**TASK PROMPT:** Exactly as written, return every line of the data below apart from the pictures.

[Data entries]
=-=-=
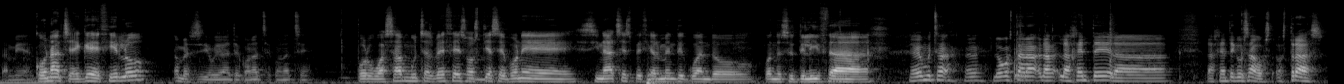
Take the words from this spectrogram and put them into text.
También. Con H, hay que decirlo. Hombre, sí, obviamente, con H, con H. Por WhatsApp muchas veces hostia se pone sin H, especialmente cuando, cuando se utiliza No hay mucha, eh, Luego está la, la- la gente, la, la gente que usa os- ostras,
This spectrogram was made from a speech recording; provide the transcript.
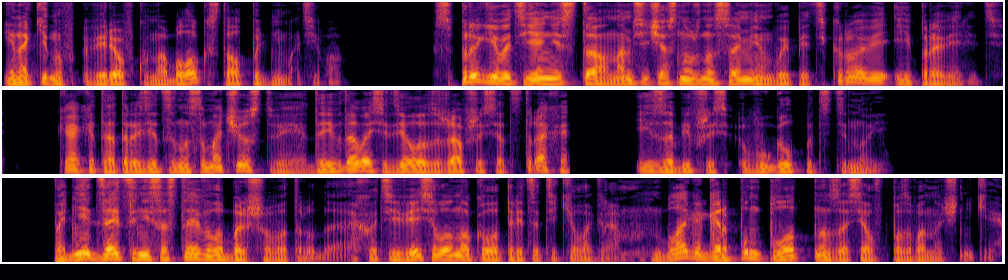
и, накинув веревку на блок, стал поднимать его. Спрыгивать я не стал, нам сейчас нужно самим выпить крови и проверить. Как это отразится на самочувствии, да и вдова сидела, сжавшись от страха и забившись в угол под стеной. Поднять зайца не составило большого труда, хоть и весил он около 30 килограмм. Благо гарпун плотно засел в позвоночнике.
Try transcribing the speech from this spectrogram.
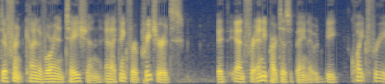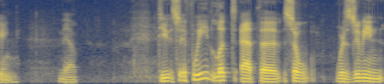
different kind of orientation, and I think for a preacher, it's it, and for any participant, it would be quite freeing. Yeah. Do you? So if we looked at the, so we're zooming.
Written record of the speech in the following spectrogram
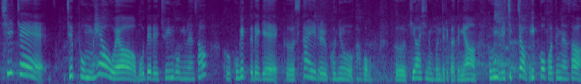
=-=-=
**ANSWER SPACE:**
Take the words from this spectrogram and put them into text.
También. Con H, hay que decirlo. Hombre, sí, obviamente, con H, con H. Por WhatsApp muchas veces hostia se pone sin H, especialmente cuando, cuando se utiliza No hay mucha, eh, Luego está la, la- la gente, la, la gente que usa os- ostras,
This spectrogram was made from a speech recording; provide the transcript.
и, накинув веревку на блок, стал поднимать его. Спрыгивать я не стал, нам сейчас нужно самим выпить крови и проверить. Как это отразится на самочувствии, да и вдова сидела, сжавшись от страха и забившись в угол под стеной. Поднять зайца не составило большого труда, хоть и весил он около 30 килограмм. Благо гарпун плотно засел в позвоночнике.
Try transcribing the speech from this spectrogram.
different kind of orientation, and I think for a preacher, it's it, and for any participant, it would be quite freeing. Yeah. Do you? So if we looked at the, so we're zooming.
Written record of the speech in the following spectrogram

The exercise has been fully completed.